Rex Butler Review


Group Show


POLTICAL art always suffers from a dilemma: as political, it has an argument to make; as art, it must be complex, ambiguous and open to several different interpretations.

This second requirement is usually expressed as the work "putting forward a number of points of view without choosing one" or "allowing the spectator to make up their mind".

In this, the political work of art is typical of the wider condition of art today, brilliantly diagnosed by the critic Michael Fried as "literality: a state in which the work of art depends on its beholder, is incomplete without them, has been waiting for them". The work of art becomes like a mirror reflecting viewers’ prejudices and preconceptions back at them, allowing society to see itself in all its glory and misery.

It is a rhetoric we currently see everywhere, every time a curator says that a work of art is "about" some issue, without telling us what it is saying about it; everytime some reviewer speaks of a book or movie "bringing some important issue to our attention", without telling us what it is saying about it. And so it is with these four most recent collections at the Institute of Modern Art, Brisbane.

The first thing to say about the shows - three large scale installations and an exhibition of photography - is that they look good, or at least engage with the extremely difficult spaces of the new IMA.

The long middle room there is an art graveyard, looking much like a low slung airport hangar or the inside of a slightly too-warm refrigerator truck.

It is presently occupied by Chris Howlett’s Weapons On the Wall - a screaming jeremiad against what used to be called the military-industrial complex. Howlett covers the walls with mock-Time covers declaring Henry Kissenger a war criminal, includes videos of terrorists beheading hostages, and erects placards with slogans as "No Blood for Oil" and "Stop Killing People for the Benefit of Americans".

It’s an aggressive, snarling visual cacophany - a kind of anti-universe of murder and pain, with sex and sport as the new opiates of the masses.

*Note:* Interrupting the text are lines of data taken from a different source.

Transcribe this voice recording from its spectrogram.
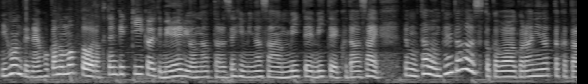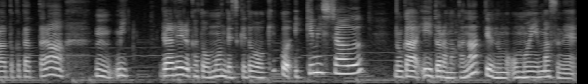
日本でね他のもっと楽天ビッキー以外で見れるようになったら是非皆さん見てみてください。でも多分ペンタハウスとかはご覧になった方とかだったらうん見られるかと思うんですけど結構一気見しちゃうのがいいドラマかなっていうのも思いますね。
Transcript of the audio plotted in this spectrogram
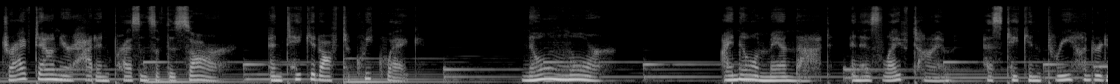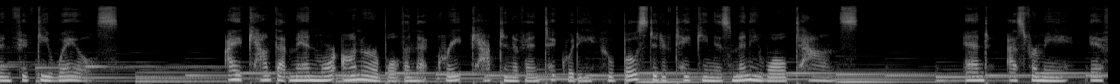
Drive down your hat in presence of the Tsar, and take it off to Queequeg. No more. I know a man that, in his lifetime, has taken 350 whales. I account that man more honorable than that great captain of antiquity who boasted of taking as many walled towns. And, as for me, if,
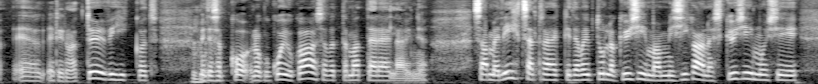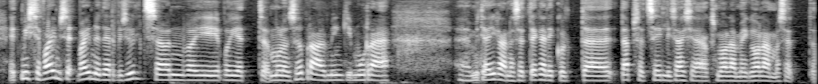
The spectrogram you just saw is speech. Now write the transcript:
äh, erinevad töövihikud mm, -hmm. mida saab ko nagu koju kaasa võtta, materjale, on ju. saame lihtsalt rääkida, võib tulla küsima mis iganes küsimusi, et mis see vaimse, vaimne tervis üldse on või, või et mul on sõbral mingi mure Äh, mida iganes, et tegelikult äh, täpselt sellise asja jaoks me olemegi olemas, et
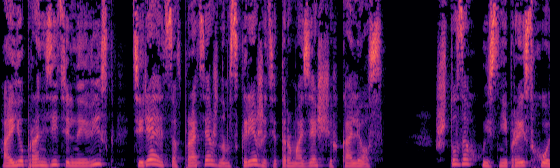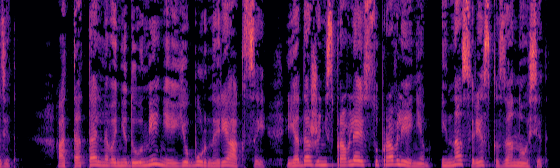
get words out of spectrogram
а ее пронзительный виск теряется в протяжном скрежете тормозящих колес. Что за хуй с ней происходит? От тотального недоумения ее бурной реакции я даже не справляюсь с управлением, и нас резко заносит.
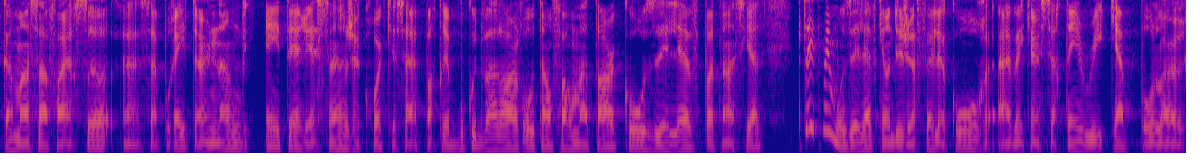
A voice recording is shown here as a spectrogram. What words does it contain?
commencez à faire ça euh, ça, pourrait être un angle intéressant. Je crois que ça apporterait beaucoup de valeur autant aux formateurs qu'aux élèves potentiels, peut-être même aux élèves qui ont déjà fait le cours avec un certain recap pour leur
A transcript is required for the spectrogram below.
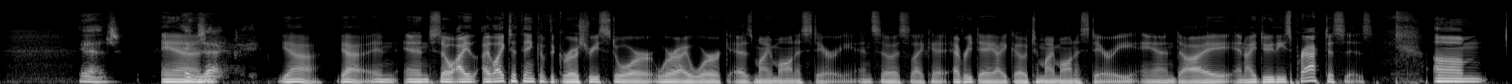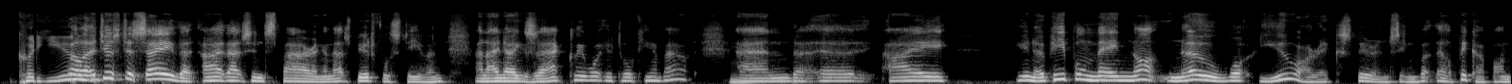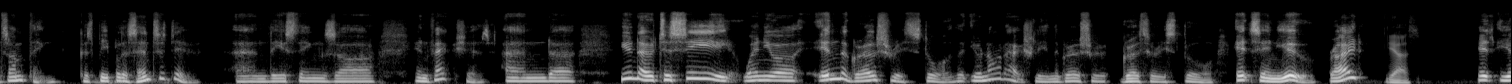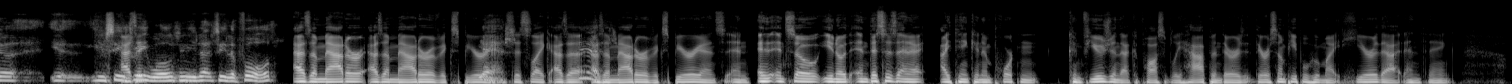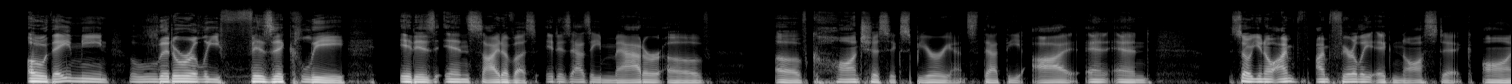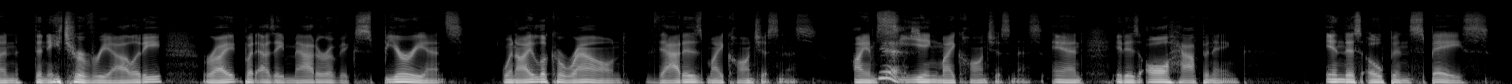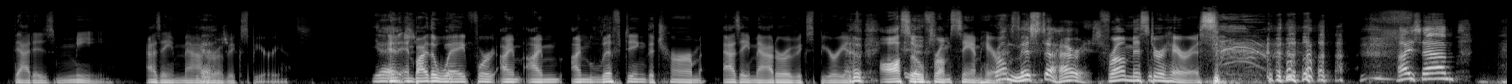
Yes. and exactly. Yeah yeah and and so i i like to think of the grocery store where i work as my monastery and so it's like uh every day i go to my monastery and i and i do these practices um could you Well, uh, just to say that I, that's inspiring and that's beautiful, Stephen. And I know exactly what you're talking about. Hmm. And uh, I, you know, people may not know what you are experiencing, but they'll pick up on something because people are sensitive and these things are infectious. And, uh, you know, to see when you're in the grocery store that you're not actually in the grocery, grocery store, it's in you, right? yes it you you, you see As three a- walls and you don't see the fourth. as a matter as a matter of experience Yes. it's like as a as a matter of experience and, and and so you know and this is an i think an important confusion that could possibly happen there is there are some people who might hear that and think oh they mean literally physically it is inside of us. It is as a matter of of conscious experience that the i and and so you know i'm i'm fairly agnostic on the nature of reality right? But as a matter of experience when i look around that is my consciousness. I am Yes. seeing my consciousness and it is all happening in this open space that is me as a matter Yes. of experience Yeah. and, and by the way, for I'm I'm I'm lifting the term as a matter of experience, also Yes. from Sam Harris, from Mr. Harris. from Mr. Harris. Hi, Sam.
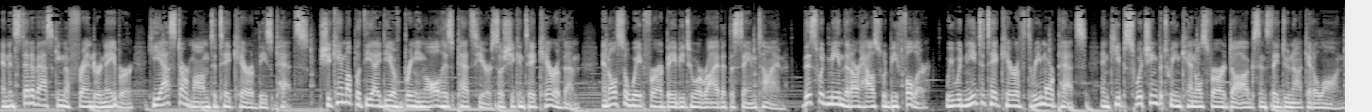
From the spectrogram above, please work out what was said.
and instead of asking a friend or neighbor, he asked our mom to take care of these pets. She came up with the idea of bringing all his pets here so she can take care of them, and also wait for our baby to arrive at the same time. This would mean that our house would be fuller. We would need to take care of three more pets and keep switching between kennels for our dogs since they do not get along.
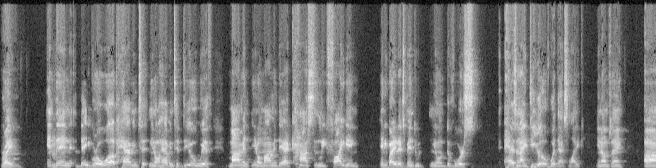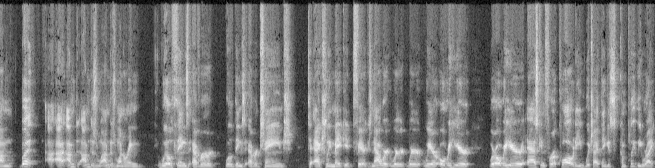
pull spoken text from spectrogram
right, Mhm. and Mhm. then they grow up having to you know having to deal with mom and you know mom and dad constantly fighting. Anybody that's been through you know divorce has an idea of what that's like. You know what I'm saying? Um, but I, I- I'm I'm just I'm just wondering, will things ever will things ever change to actually make it fair? Because now we're we're we're we're over here we're over here asking for equality, which I think is completely right.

You"d think, then, that the catalogue writer could come up with something better than: "There are no simple answers to the questions being posed, only a never - ending series of linked ideologies, oppositional arguments and conspiratorial connections."

Either Howlett is saying that our contemporary "society of the spectacle" is complicit with the war in Iraq or not; either he wants to analyse the relationship between young soldiers brought up on violent computer games and Internet porn and the hyper-real battlefield in which one no longer sees one’s opponent or not.

It is not enough to say that the viewer can make up their own mind - in this the work would precisely be part of that same mobilisation of vague threat and indeed that it opposes, would merely substitute one non-existent conspiracy for another.

We see the same thing with the show by Nat & Ali, not only but also... a similar looking scatter piece in which the artists have apparently upended the contents of their studio in the gallery.

It’s predictable, if depressing, that the only time art ever gets on the front pages of the paper is when someone disputes an artist’s will, when someone claims to be indigenous and they’re not and when a work of art sells for more money than the Prime Minister will earn in 100 years.

But it’s just as uninteresting for artists to take this situation as their subject matter, artificially producing such scandals and then letting them resonate in a solipsistic echo chamber.

Another of the works - Pat Hoffie’s Drift - was not the most immediately challenging of the works, but was the one most conscious of the difficulties of doing political art.

The work is simply a long corridor made out of masonite that replicates the dimensions of the so-called SIEV X, a boat which sank off Indonesia in September 2001, drowning 353 asylum seekers.

Dark rumours circulate around the event - if the Australian secret service did not actually sink the boat, it is likely that overcrowded and under-resourced vessel was heading into our waters and did they knew an nothing about it.

The work does not hector or narcissistically refer to itself, but simply presents the facts, allowing us to imagine what happened in a room in which an image resolutely refuses to form.

This is an article published in the Courier-Mail in 2005 titled "Lets Get Political" by Rex Butler.

Dr Rex Butler is a Senior Lecturer in the Department of English, Media Studies and Art History at the University of Queensland. Has written extensively on Australian art and published or edited four books: An Uncertain Smile [Artspace, 1996], What is Appropriation? [IMA, 1996, 2004], A Secret History of Australian Art [Thames and Hudson, 2002] and Radical Revisionism [IMA, 2004]. Has also written two books on theorists: Jean Baudrillard: Defense of the Real [Sage, 1999] and Slavoj Zizek: Live Theory [Continuum, forthcoming]. Writes regularly for the Courier-Mail newspaper in Brisbane and is the Brisbane correspondent for ABC Radio's The Deep End. (Contemporary Visual Arts+Culture broadsheet, vol.34 No.2, june-august 2005, p.74).